Lives in Brooklyn, injured in Albany / Construction worker Dildlar Hossain describes how he was injured when he lost his balance and fell 12 feet at a construction site. His story also demonstrates how contractors take advantage of immigrant workers.
I was on the second-to-last step of a ladder for a new construction job in Albany when I fell twelve feet and landed on my left arm. At the time, I was putting down painters’ masking tape on the aluminum trim of a commercial building’s windows. Once I finished with the masking tape, I was supposed to paint part of the windows. Three legs of the A-frame ladder were on cement and the fourth leg was on a dirt surface. The eight-foot ladder was not tied off and the dirt surface made the ladder unstable, causing me to fall.

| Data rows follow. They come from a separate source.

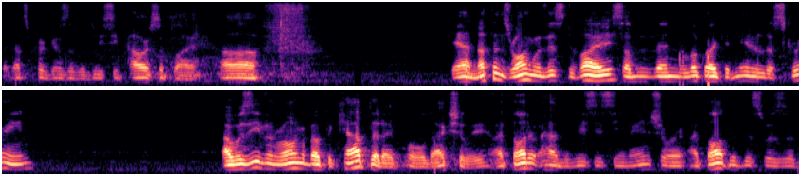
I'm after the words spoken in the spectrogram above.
But that's because of the DC power supply. Uh, yeah, nothing's wrong with this device other than it looked like it needed a screen. I was even wrong about the cap that I pulled, actually. I thought it had the VCC main short. I thought that this was going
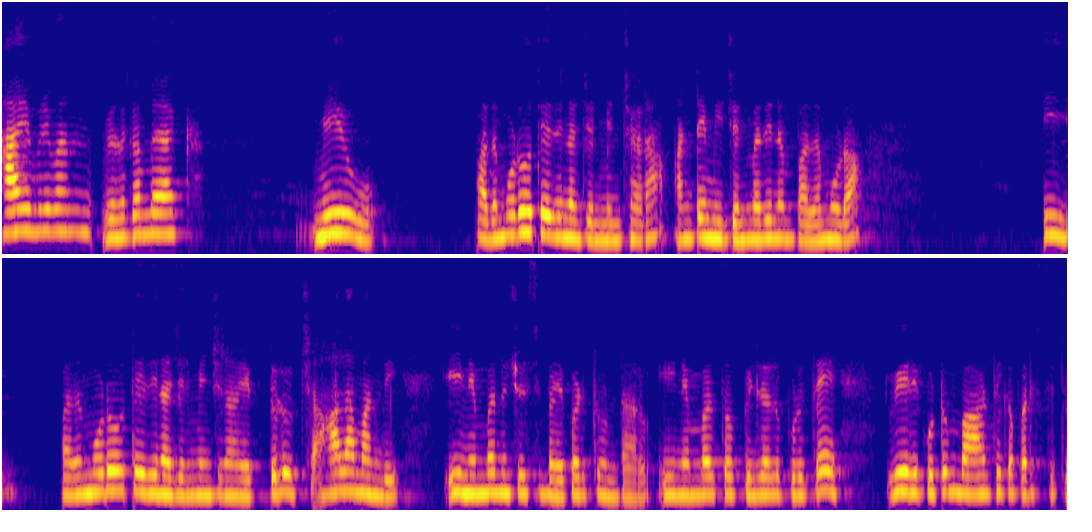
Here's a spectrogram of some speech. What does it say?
హాయ్ ఎవ్రీవన్ వెల్కమ్ బ్యాక్ మీరు పదమూడవ తేదీన జన్మించారా? అంటే మీ జన్మదినం పదమూడా? ఈ పదమూడవ తేదీన జన్మించిన వ్యక్తులు చాలామంది ఈ నెంబర్ను చూసి భయపడుతూ ఉంటారు. ఈ నెంబర్తో పిల్లలు పుడితే వీరి కుటుంబ ఆర్థిక పరిస్థితి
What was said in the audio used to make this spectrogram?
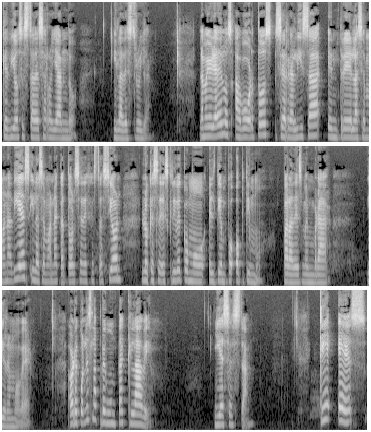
que Dios está desarrollando y la destruya. La mayoría de los abortos se realiza entre la semana 10 y la semana 14 de gestación, lo que se describe como el tiempo óptimo para desmembrar y remover. Ahora, ¿cuál es la pregunta clave? Y es esta. ¿Qué es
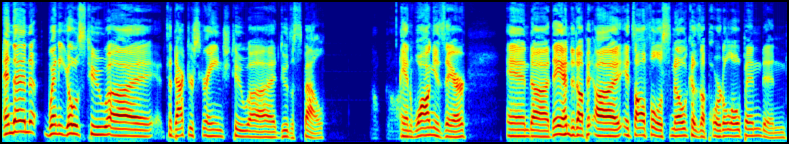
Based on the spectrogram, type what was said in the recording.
and then when he goes to uh to Doctor Strange to uh do the spell, and Wong is there, and uh they ended up uh it's all full of snow because a portal opened and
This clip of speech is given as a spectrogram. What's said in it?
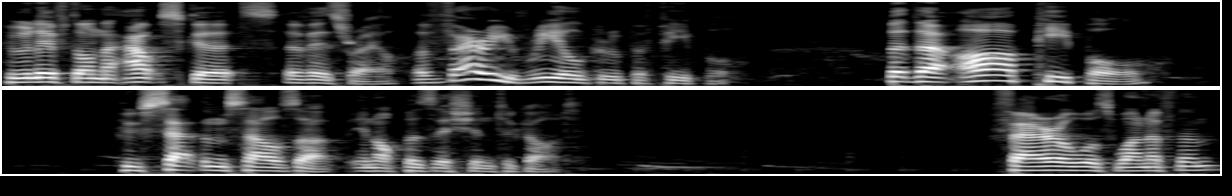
who lived on the outskirts of Israel, a very real group of people. But there are people who set themselves up in opposition to God. Pharaoh was one of them.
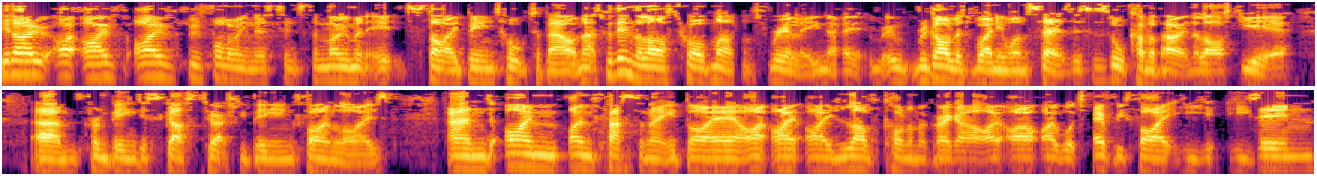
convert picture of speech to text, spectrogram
you know, I, have I've been following this since the moment it started being talked about, and that's within the last 12 months, really. You know, regardless of what anyone says, this has all come about in the last year, um, from being discussed to actually being finalised. And I'm I'm fascinated by it. I, I, I love Conor McGregor. I, I, I watch every fight he he's in.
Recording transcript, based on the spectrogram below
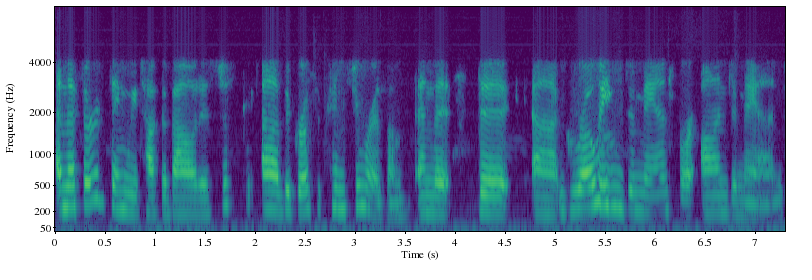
And the third thing we talk about is just uh, the growth of consumerism and the, the uh, growing demand for on demand.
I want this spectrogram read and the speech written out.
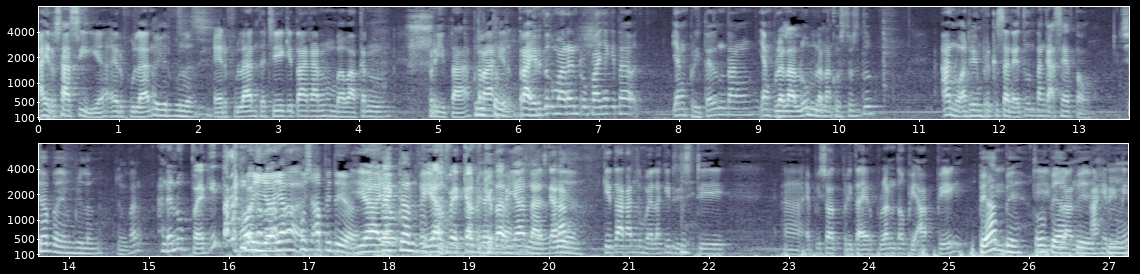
akhir sasi ya, akhir bulan. akhir bulan Akhir bulan, jadi kita akan membawakan berita. Berita. Terakhir terakhir itu kemarin rupanya kita yang berita itu tentang yang bulan lalu, Hmm. bulan Agustus itu anu ada yang berkesan yaitu tentang Kak Seto. Siapa yang bilang Loh kan Anda lupa ya kita kan Oh iya, yang push up itu ya? Iya, yang- Vegan, Iya, vegan. vegan vegetarian. Nah, Iya, sekarang iya. kita akan kembali lagi di, di uh, episode berita air bulan atau BAB. BAB? Di, di Oh, bulan BAB. akhir Hmm. ini.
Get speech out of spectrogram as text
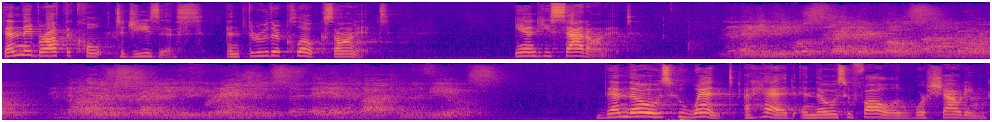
Then they brought the colt to Jesus and threw their cloaks on it, and he sat on it. Then those who went ahead and those who followed were shouting,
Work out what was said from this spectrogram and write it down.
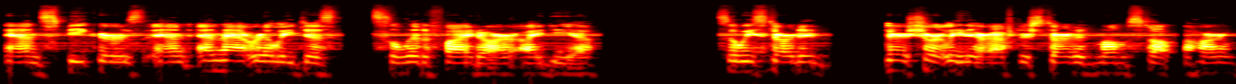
and speakers, and, and that really just solidified our idea. So we started very shortly thereafter started Moms Stop the Harm.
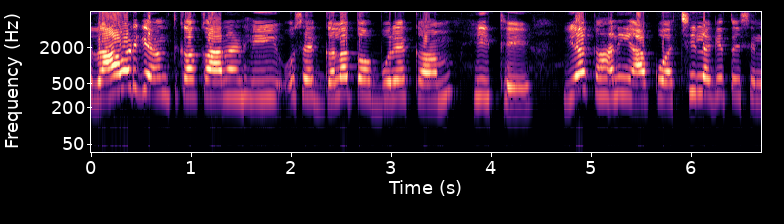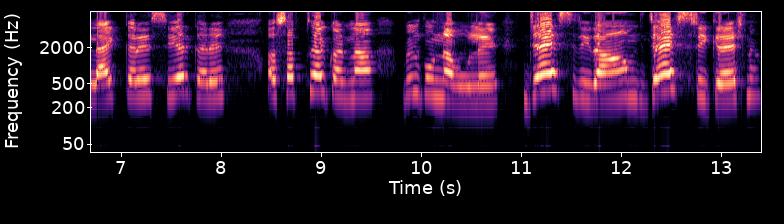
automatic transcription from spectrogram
रावण के अंत का कारण ही उसे गलत और बुरे काम ही थे। यह कहानी आपको अच्छी लगे तो इसे लाइक करें शेयर करें और सब्सक्राइब करना बिल्कुल ना भूलें। जय श्री राम, जय श्री कृष्ण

Later that day, May 9, 2010, my employer drove me to a hospital that was one hour away from the work site instead of bringing me to a closer hospital to obtain medical attention. No ambulance was ever called. My employer didn’t want any proof of my injury and tried to take advantage of me because I am an immigrant. I spent three days in the hospital and needed six months of physical therapy. I suffered a left wrist fracture, left elbow tear and needed open reduction internal fixation. Thanks to the treatment, my arm is getting better but I am still in pain.
Prior to my accident, I worked on some construction projects in Brooklyn but for this job, the contractor drove me and four other workers from Brooklyn to Albany. I was a simple day laborer and was not given any hardhat or safety instructions. I was just given a ladder and told to go to work.

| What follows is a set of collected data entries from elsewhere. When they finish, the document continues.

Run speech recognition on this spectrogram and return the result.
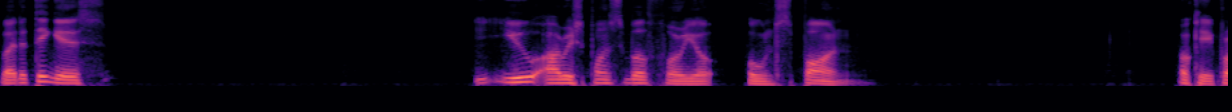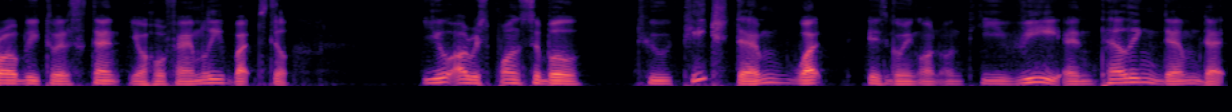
But the thing is, you are responsible for your own spawn. Okay, probably to an extent your whole family, but still, you are responsible to teach them what is going on on TV and telling them that,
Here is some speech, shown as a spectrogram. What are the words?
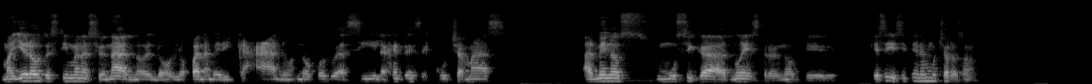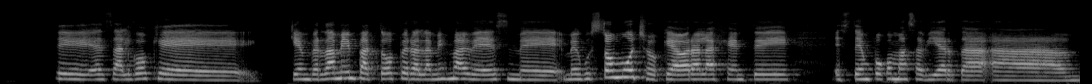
mayor autoestima nacional, ¿no? Los, los, panamericanos, ¿no? Cosas así, la gente se escucha más, al menos música nuestra, ¿no? Que, que sí, sí tienes mucha razón. Sí, es algo que, que en verdad me impactó, pero a la misma vez me, me gustó mucho que ahora la gente esté un poco más abierta a,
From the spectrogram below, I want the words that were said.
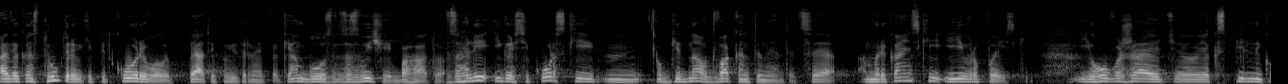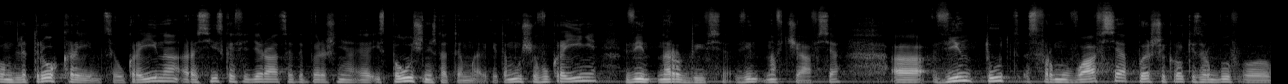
Авіаконструкторів, які підкорювали п'ятий повітряний океан, було зазвичай багато. Взагалі, Ігор Сікорський об'єднав два континенти: це американський і європейський. Його вважають е, як спільником для трьох країн: це Україна, Російська Федерація теперішня е, і Сполучені Штати Америки, тому що в Україні він народився, він навчався. Е, Він тут сформувався, перші кроки зробив в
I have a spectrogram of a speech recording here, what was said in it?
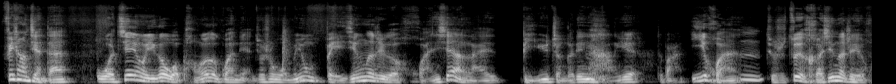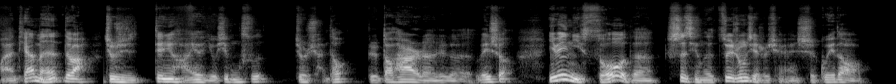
非常简单，我借用一个我朋友的观点，就是我们用北京的这个环线来比喻整个电竞行业，对吧？一环，嗯就是最核心的这一环，天安门，对吧？就是电竞行业的游戏公司，就是拳头，比如 DOTA 二的这个威慑，因为你所有的事情的最终解释权是归到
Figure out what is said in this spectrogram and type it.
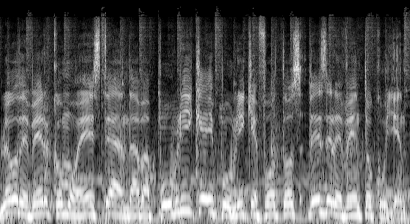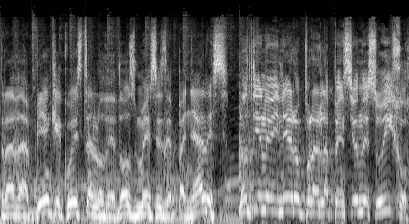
luego de ver cómo este andaba publique y publique fotos desde el evento cuya entrada bien que cuesta lo de dos meses de pañales. No tiene dinero para la pensión de su hijo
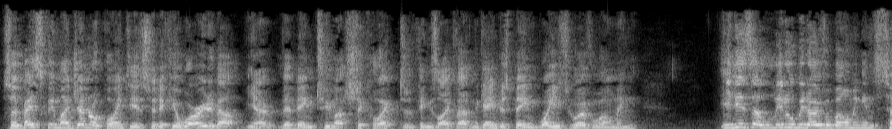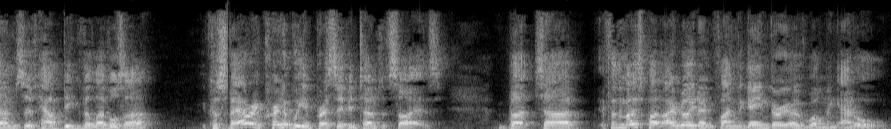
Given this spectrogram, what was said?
So basically my general point is that if you're worried about, you know, there being too much to collect and things like that and the game just being way too overwhelming, it is a little bit overwhelming in terms of how big the levels are, because they are incredibly impressive in terms of size. But uh, for the most part, I really don't find the game very overwhelming at all.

My case went to mediation and settled in November of 2012. Without the Scaffold Safety Law, I would have been unable to recover compensation against the contractor.